"This is one reason why I’ve long said that even if there is a bubble in the contemporary-art world (and I think there is), it’s not a speculative bubble. The people spending millions of dollars on trophy art aren’t buying to flip; the people selling aren’t selling to make a fast buck. Rather, they’re selling because of one of the “three Ds”: death, divorce, debt. The exceptions to this rule are dealers, of course, along with a small number of collectors who are so active they start becoming quasi-dealers in their own right.

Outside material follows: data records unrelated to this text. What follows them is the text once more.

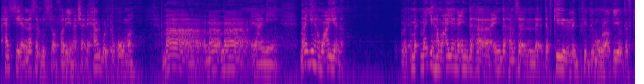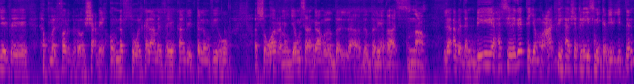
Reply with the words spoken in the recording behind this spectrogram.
حسي الناس المستنفرين عشان يحاربوا الحكومة ما ما ما يعني ما جهة معينة ما جهة معينة عندها عندها مثلا تفكير في الديمقراطية وتفكير في حكم الفرد والشعب يحكم نفسه والكلام اللي كان بيتكلموا فيه الثوار لما جو مثلا قاموا ضد ضد الإنغاز. نعم. لا ابدا. دي حسي لقيت تجمعات فيها شكل إثني كبير جدا.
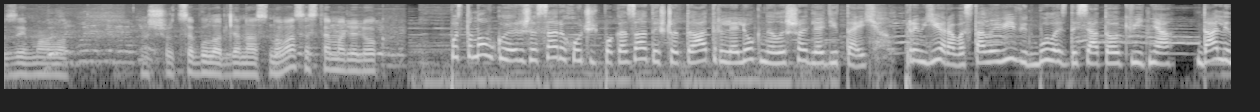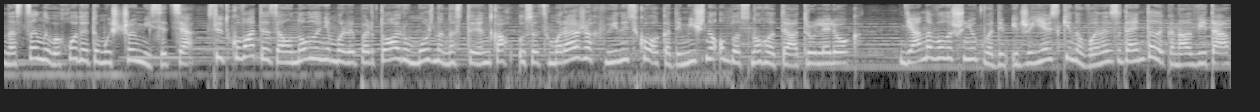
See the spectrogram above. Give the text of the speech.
займало. Що це була для нас нова система ляльок. Постановкою режисери хочуть показати, що театр ляльок не лише для дітей. Прем'єра вистави Вів відбулась 10 квітня. Далі на сцену виходитимуть щомісяця. Слідкувати за оновленнями репертуару можна на сторінках у соцмережах Вінницького академічного обласного театру ляльок. Діана Волошенюк, Вадим Іджиєвський. Новини за день. Телеканал Віта.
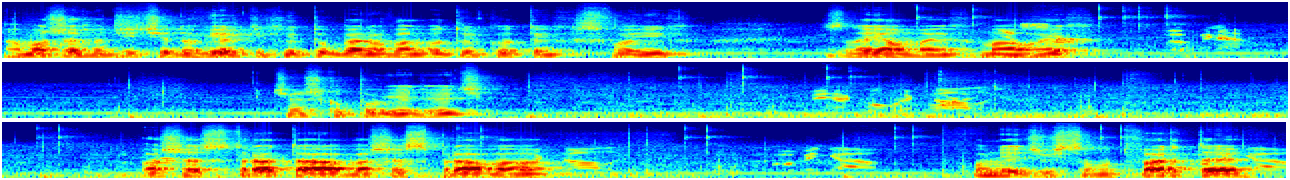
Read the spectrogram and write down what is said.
A może chodzicie do wielkich youtuberów albo tylko tych swoich znajomych, małych. Ciężko powiedzieć. Wasza strata, wasza sprawa. U mnie drzwi są otwarte.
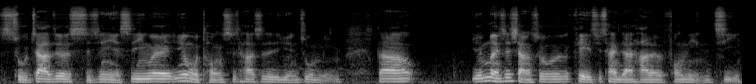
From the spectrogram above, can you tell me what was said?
暑假这个时间，也是因为因为我同事他是原住民，那。原本是想说可以去参加他的丰年祭，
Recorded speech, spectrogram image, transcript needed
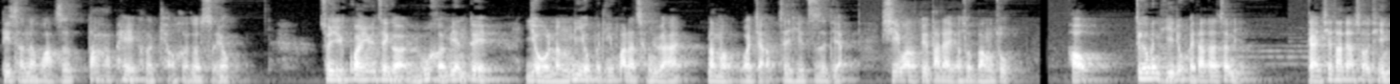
第三的话是搭配和调和的使用。所以关于这个如何面对有能力又不听话的成员，那么我讲这些知识点，希望对大家有所帮助。好。这个问题就回答到这里，感谢大家收听。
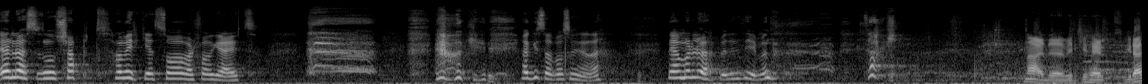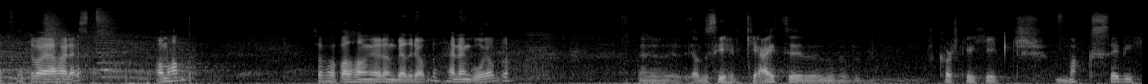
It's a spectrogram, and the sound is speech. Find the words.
jeg løste noe kjapt. Han virket så i hvert fall grei ut. Jeg har ikke, jeg har ikke stått på Søgne. Jeg må løpe til timen. Takk. Nei, det virker helt greit etter hva jeg har lest om han. Så jeg håper at han gjør en bedre jobb, eller en god jobb. Eh, ja, du sier helt greit. eh, Kanskje ikke helt maks, eller?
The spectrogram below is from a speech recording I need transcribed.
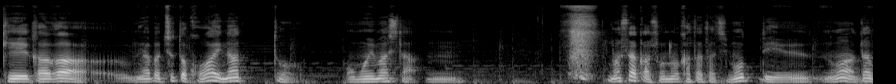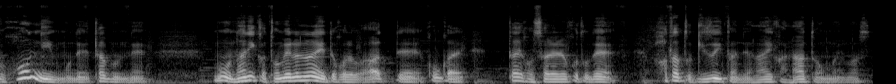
経過がやっぱちょっと怖いなと思いました。うんまさかその方たちもっていうのは多分本人もね多分ねもう何か止められないところがあって今回逮捕されることではたと気づいたんじゃないかなと思います。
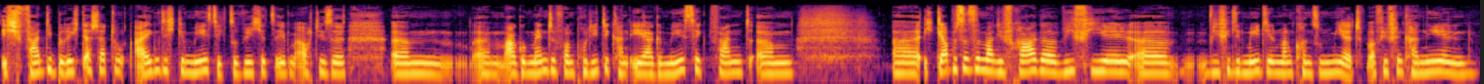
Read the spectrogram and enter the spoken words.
ich fand die Berichterstattung eigentlich gemäßigt, so wie ich jetzt eben auch diese ähm, ähm, Argumente von Politikern eher gemäßigt fand. Ähm, äh, ich glaube, es ist immer die Frage, wie viel, äh, wie viele Medien man konsumiert, auf wie vielen Kanälen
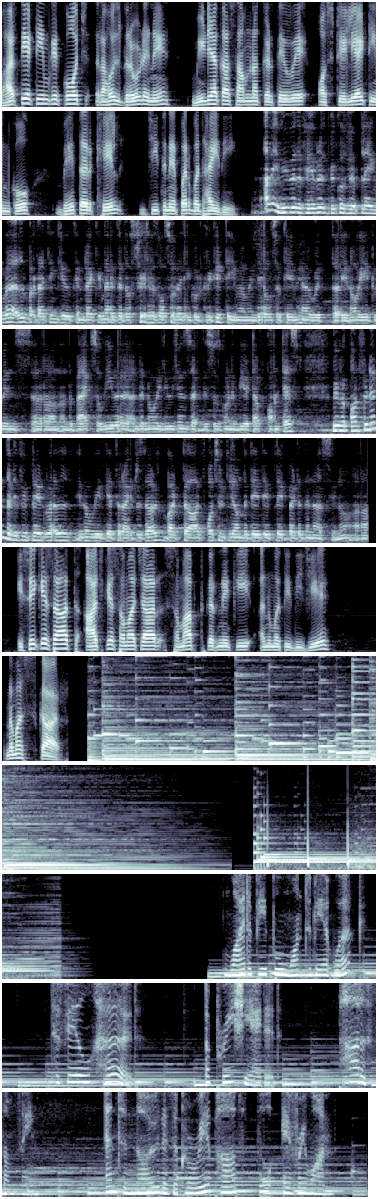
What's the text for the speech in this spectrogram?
भारतीय टीम के कोच राहुल द्रविड़ ने मीडिया का सामना करते हुए ऑस्ट्रेलियाई टीम को बेहतर खेल जीतने पर बधाई दी I mean, we were the favourites because we were playing well, but I think you can recognize that Australia is also a very good cricket team. I mean, they also came here with uh, you know eight wins uh, on the back, so we were under no illusions that this was going to be a tough contest. We were confident that if we played well, you know, we'd get the right result. But uh, unfortunately, on the day they played better than us. You know. Uh, इसी के साथ आज के समाचार समाप्त करने की अनुमति दीजिए नमस्कार Why do people want to be at work? To feel heard, appreciated, part of something, and to know there's a career path for everyone.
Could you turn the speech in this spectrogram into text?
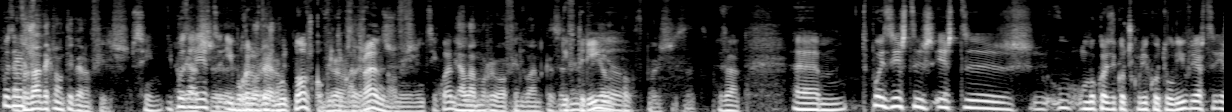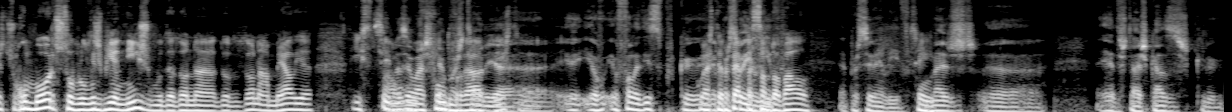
Pois a é, verdade é que não tiveram filhos. Sim, e, depois Aliás, este, e morreram os dois muito novos, com 24 anos, 25 anos. Ela morreu ao fim do ano de casamento difteria. e ele pouco depois. Exato. exato. Um, depois estes, estes, uma coisa que eu descobri com o teu livro, estes, estes rumores sobre o lesbianismo da dona, da dona Amélia, isso Sim, mas eu acho que é uma história, eu, eu falei disso porque com esta apareceu em livro, Doval. apareceu em livro, Sim. mas uh, é dos tais casos que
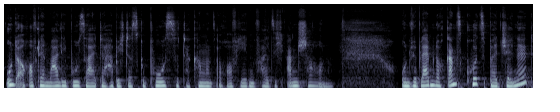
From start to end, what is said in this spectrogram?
und auch auf der Malibu-Seite habe ich das gepostet, da kann man es auch auf jeden Fall sich anschauen. Und wir bleiben noch ganz kurz bei Janet,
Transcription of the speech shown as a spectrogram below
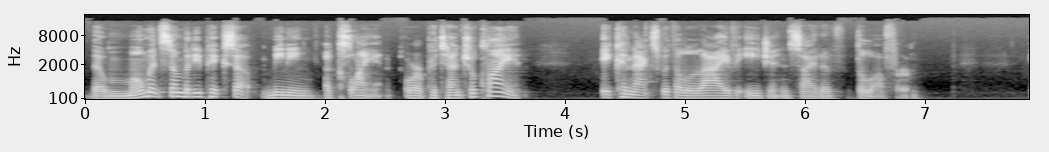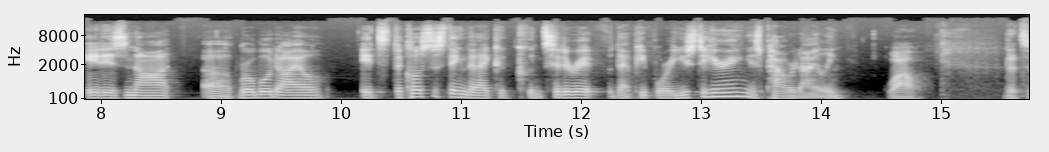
The moment somebody picks up, meaning a client or a potential client, it connects with a live agent inside of the law firm. It is not a robodial. It's the closest thing that I could consider it that people are used to hearing is power dialing. Wow. That's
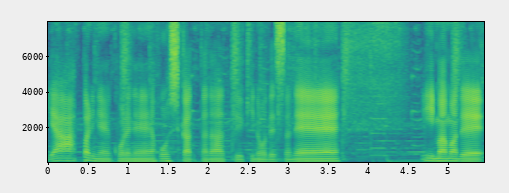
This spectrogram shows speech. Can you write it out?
やっぱりね、これね、欲しかったなっていう機能ですよね。今まで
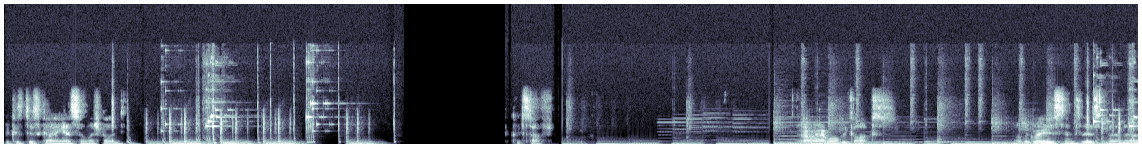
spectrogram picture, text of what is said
because discarding has so much value. Good stuff. Alright, well we got not the greatest into this, but uh,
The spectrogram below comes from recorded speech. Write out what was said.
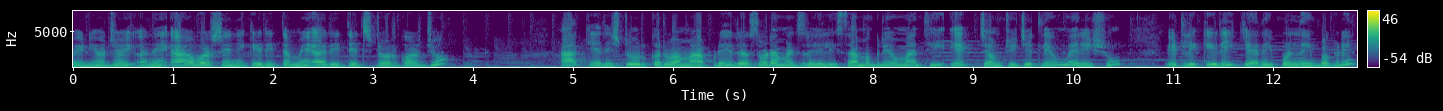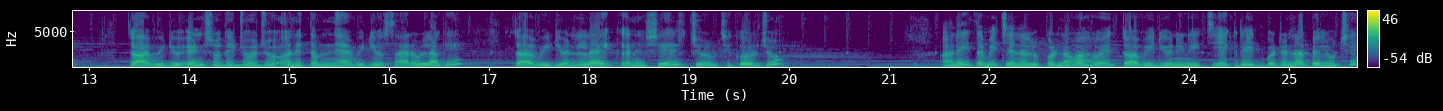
વીડિયો જોઈ અને આ વર્ષેની કેરી તમે આ રીતે જ સ્ટોર કરજો. આ કેરી સ્ટોર કરવામાં આપણે રસોડામાં જ રહેલી સામગ્રીઓમાંથી એક ચમચી જેટલી ઉમેરીશું. એટલે કેરી ક્યારેય પણ નહીં બગડે. તો આ વીડિયો એન્ડ સુધી જોજો અને તમને આ વીડિયો સારો લાગે તો આ વિડીયોને લાઇક અને શેર જરૂરથી કરજો. અને તમે ચેનલ ઉપર નવા હોય તો આ વિડીયોની નીચે એક રેડ બટન આપેલું છે.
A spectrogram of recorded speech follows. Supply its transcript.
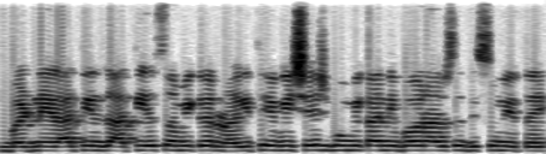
बडनेरातील जातीय समीकरण इथे विशेष भूमिका निभावणार असं दिसून येतंय.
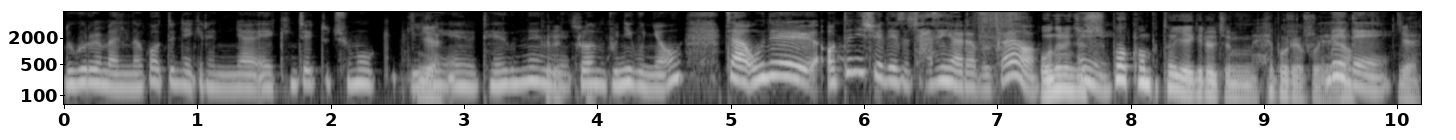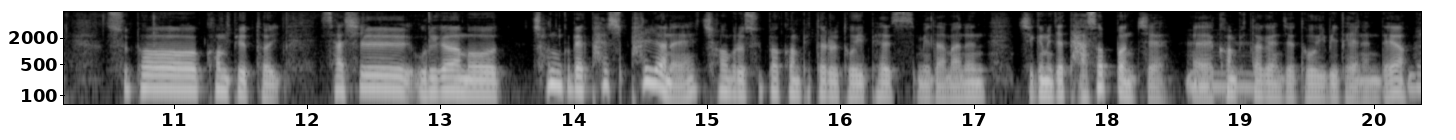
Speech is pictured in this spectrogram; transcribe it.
누구를 만나고 어떤 얘기를 했느냐에 굉장히 또 주목이 예. 예, 되는 그렇죠. 그런 분이군요. 자, 오늘 어떤 이슈에 대해서 자세히 알아볼까요? 오늘은 이제 네. 슈퍼컴퓨터 얘기를 좀 해보려고 해요. 네네. 예, 슈퍼컴퓨터 사실 우리가 뭐 1988년에 처음으로 슈퍼컴퓨터를 도입했습니다마는 지금 이제 다섯 번째 에, 컴퓨터가 이제 도입이 되는데요. 네.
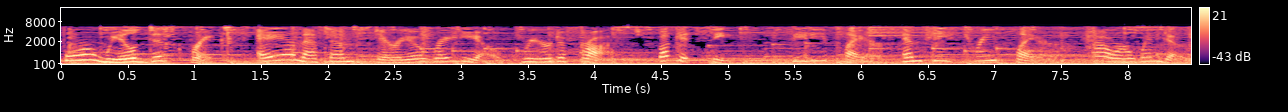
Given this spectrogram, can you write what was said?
four-wheel disc brakes, AM-FM stereo radio, rear defrost, bucket seats, CD player, MP3 player, power windows,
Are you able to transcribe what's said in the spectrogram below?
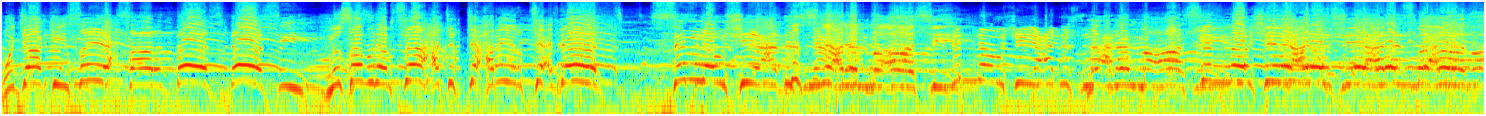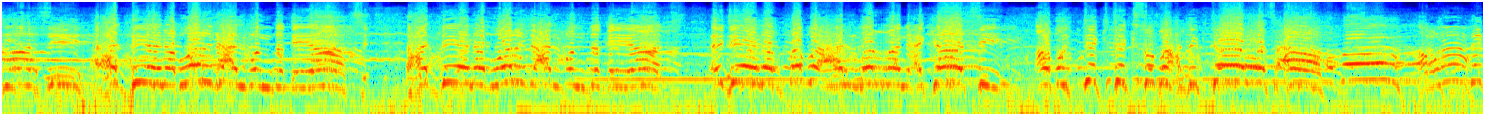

If you’re well connected in the art world and willing to make an opportunistic purchase, then you’ll probably be willing to make an opportunistic sale as well, when the price is right.
"But right now, I’m beginning to see indications that things are changing: if you look at this month’s big contemporary art auctions, you’ll see quite a lot of art being flipped, including art being flipped by one of the biggest collectors of them all, Stevie Cohen. According to Carol Vogel and Peter Lattman in the NYT, Cohen is selling a Gerhard Richter which he bought from the Pace Gallery last year, along with “about a dozen other pieces, mostly at Sotheby’s, that he acquired in recent years at art fairs and auctions”.
Meanwhile, Carol Vogel at the New York Times in an article titled Digging Into Deep Pockets at Auction says:Link.
And:"It’s strange to think that just a decade ago, Christie’s entire evening sale of postwar and contemporary art totaled $62 million. On Nov. 12, during the second of the two big auction weeks that start in New York on Monday night, Christie’s is offering one painting — a Francis Bacon triptych — that is expected to bring $85 million. Its archrival, Sotheby’s, has a 1963 Warhol that it anticipates will sell for $60 million to $80 million.
"After Christie’s record $495 million postwar and contemporary art auction just six months ago, when buyers from all over the world — New York and Doha, Beijing and São Paulo — competed on everything from a Pollock drip painting to a classic canvas by Lichtenstein, seasoned collectors like the hedge fund billionaire Steven A. Cohen, the newsprint magnate Peter Brant and the musician Eric Clapton apparently thought it was time to cash in before the good times end.This season’s contemporary art catalogs are as thick as doorstops, brimming with more paintings, drawings and sculptures with estimates of over $20 million than ever before.
Link.Then there's Kathryn Tulley at Forbes whose article is titled, Contemporary Art: End of a Bubble or Already Burst?, cites statistics that suggest Salomon is behind the times in making predictions of a collapse in the market. She says the decline has been underway for a while.